TASK TO COMPLETE
Skip pictures in the listing below; copy exactly the lines from the one with "Spectrogram reading, what is being said" through the one with "show words spoken in spectrogram", inclusive.

MATERIAL FOR THE TASK
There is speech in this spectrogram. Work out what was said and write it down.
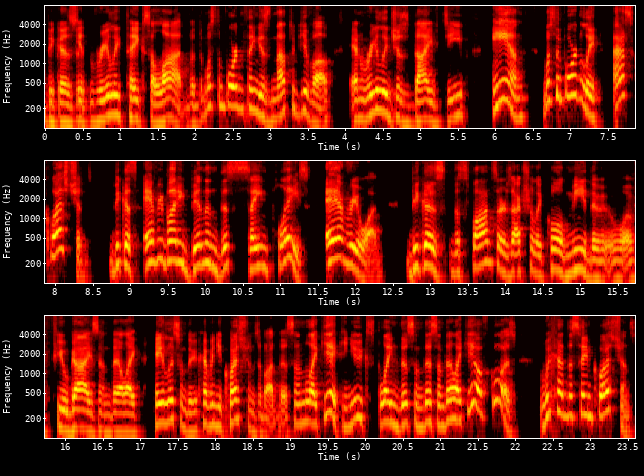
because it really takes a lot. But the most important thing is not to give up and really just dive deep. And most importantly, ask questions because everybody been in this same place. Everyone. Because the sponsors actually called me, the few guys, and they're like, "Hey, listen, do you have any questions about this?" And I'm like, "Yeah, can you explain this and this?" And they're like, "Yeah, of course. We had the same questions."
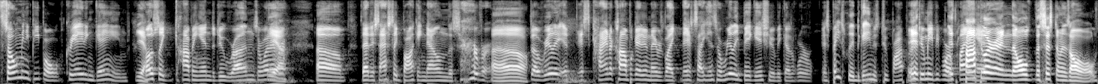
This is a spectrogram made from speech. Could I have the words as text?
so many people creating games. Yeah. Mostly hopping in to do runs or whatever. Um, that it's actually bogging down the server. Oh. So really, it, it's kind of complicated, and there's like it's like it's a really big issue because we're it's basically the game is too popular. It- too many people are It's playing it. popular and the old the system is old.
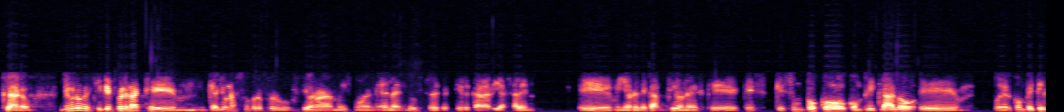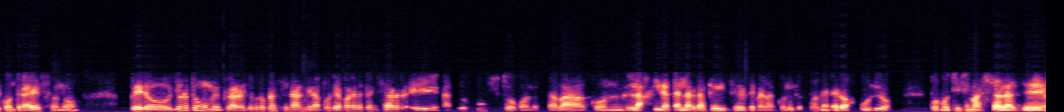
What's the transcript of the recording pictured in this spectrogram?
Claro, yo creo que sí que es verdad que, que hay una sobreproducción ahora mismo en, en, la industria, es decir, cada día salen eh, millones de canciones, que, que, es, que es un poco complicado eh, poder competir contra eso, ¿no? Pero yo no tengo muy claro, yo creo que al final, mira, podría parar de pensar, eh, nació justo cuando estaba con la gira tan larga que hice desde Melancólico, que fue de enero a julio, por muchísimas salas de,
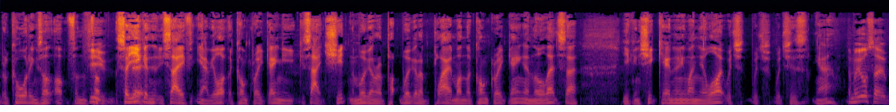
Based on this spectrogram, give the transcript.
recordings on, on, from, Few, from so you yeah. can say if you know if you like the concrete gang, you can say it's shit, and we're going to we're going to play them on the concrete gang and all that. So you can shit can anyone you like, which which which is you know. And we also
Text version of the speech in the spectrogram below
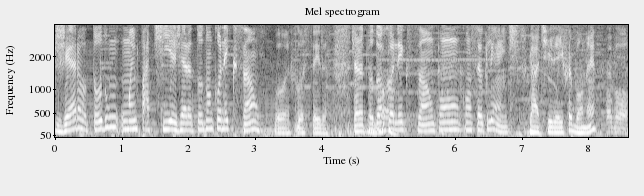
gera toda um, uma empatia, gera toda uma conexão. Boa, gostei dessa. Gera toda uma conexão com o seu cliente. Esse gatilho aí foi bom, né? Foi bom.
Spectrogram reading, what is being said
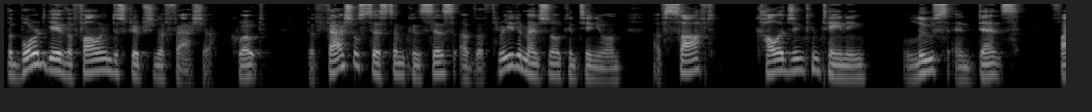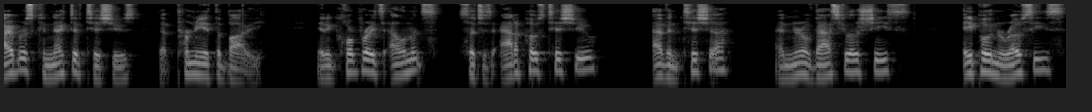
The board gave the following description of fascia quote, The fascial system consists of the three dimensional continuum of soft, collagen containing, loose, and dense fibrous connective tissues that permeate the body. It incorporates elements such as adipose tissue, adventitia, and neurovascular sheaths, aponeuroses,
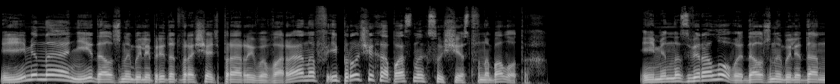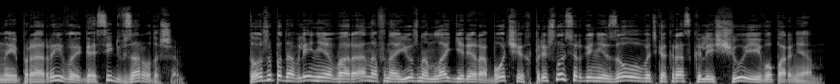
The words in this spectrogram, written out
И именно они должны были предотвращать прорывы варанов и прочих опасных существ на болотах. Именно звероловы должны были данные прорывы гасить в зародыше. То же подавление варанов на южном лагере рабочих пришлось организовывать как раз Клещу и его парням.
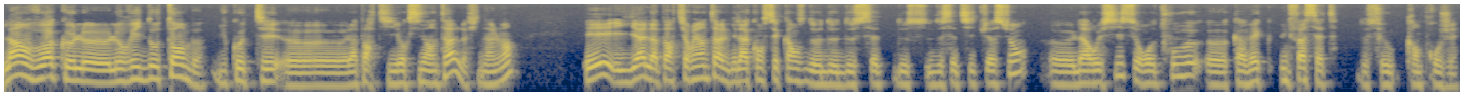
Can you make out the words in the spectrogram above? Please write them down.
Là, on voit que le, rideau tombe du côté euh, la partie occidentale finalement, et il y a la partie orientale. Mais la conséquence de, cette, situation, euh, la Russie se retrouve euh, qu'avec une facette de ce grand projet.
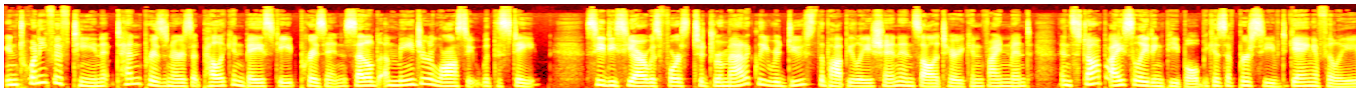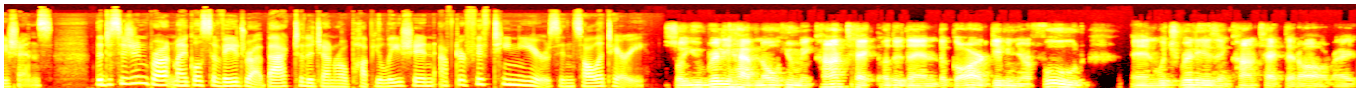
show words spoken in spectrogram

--

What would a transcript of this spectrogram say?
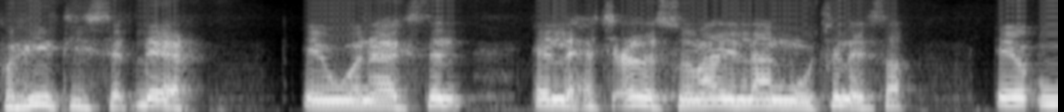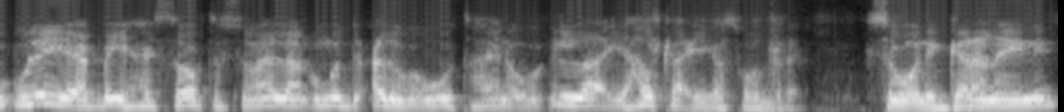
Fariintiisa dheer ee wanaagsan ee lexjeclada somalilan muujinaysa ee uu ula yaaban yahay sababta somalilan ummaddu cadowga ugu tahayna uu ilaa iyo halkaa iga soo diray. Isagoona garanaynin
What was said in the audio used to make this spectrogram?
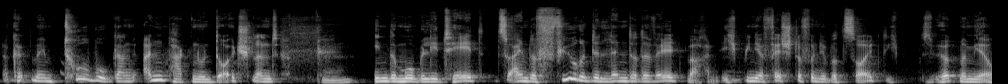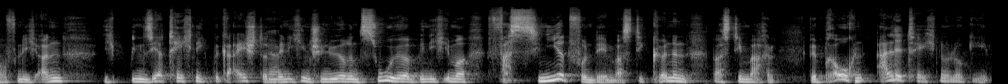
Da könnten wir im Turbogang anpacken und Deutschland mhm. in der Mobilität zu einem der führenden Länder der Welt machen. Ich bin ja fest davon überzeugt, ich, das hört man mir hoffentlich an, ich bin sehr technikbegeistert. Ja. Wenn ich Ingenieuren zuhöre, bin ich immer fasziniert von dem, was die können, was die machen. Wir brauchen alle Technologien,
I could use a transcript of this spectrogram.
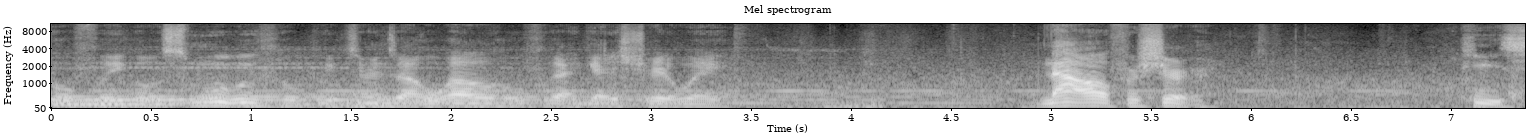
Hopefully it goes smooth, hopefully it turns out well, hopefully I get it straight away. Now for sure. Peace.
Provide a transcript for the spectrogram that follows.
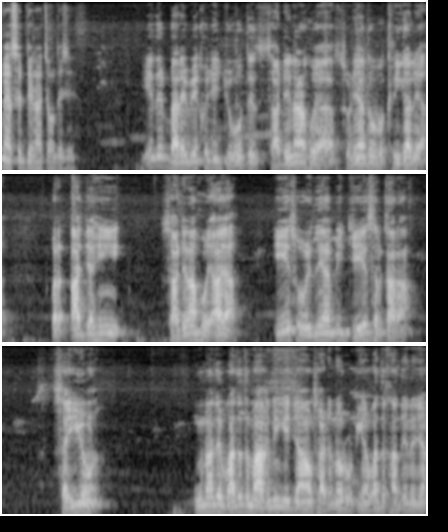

SOLUTION FOR THIS TASK
Spectrogram reading, what is being said
The board gave the following description of fascia quote, The fascial system consists of the three dimensional continuum of soft, collagen containing, loose, and dense fibrous connective tissues that permeate the body. It incorporates elements such as adipose tissue, adventitia, and neurovascular sheaths, aponeuroses,
The words in this spectrogram, written out
И именно они должны были предотвращать прорывы варанов и прочих опасных существ на болотах. Именно звероловы должны были данные прорывы гасить в зародыше. То же подавление варанов на южном лагере рабочих пришлось организовывать как раз Клещу и его парням.
Can you make out the words in the spectrogram above? Please write them down.
Là, on voit que le, rideau tombe du côté euh, la partie occidentale finalement, et il y a la partie orientale. Mais la conséquence de, cette, situation, euh, la Russie se retrouve euh, qu'avec une facette de ce grand projet.
show words spoken in spectrogram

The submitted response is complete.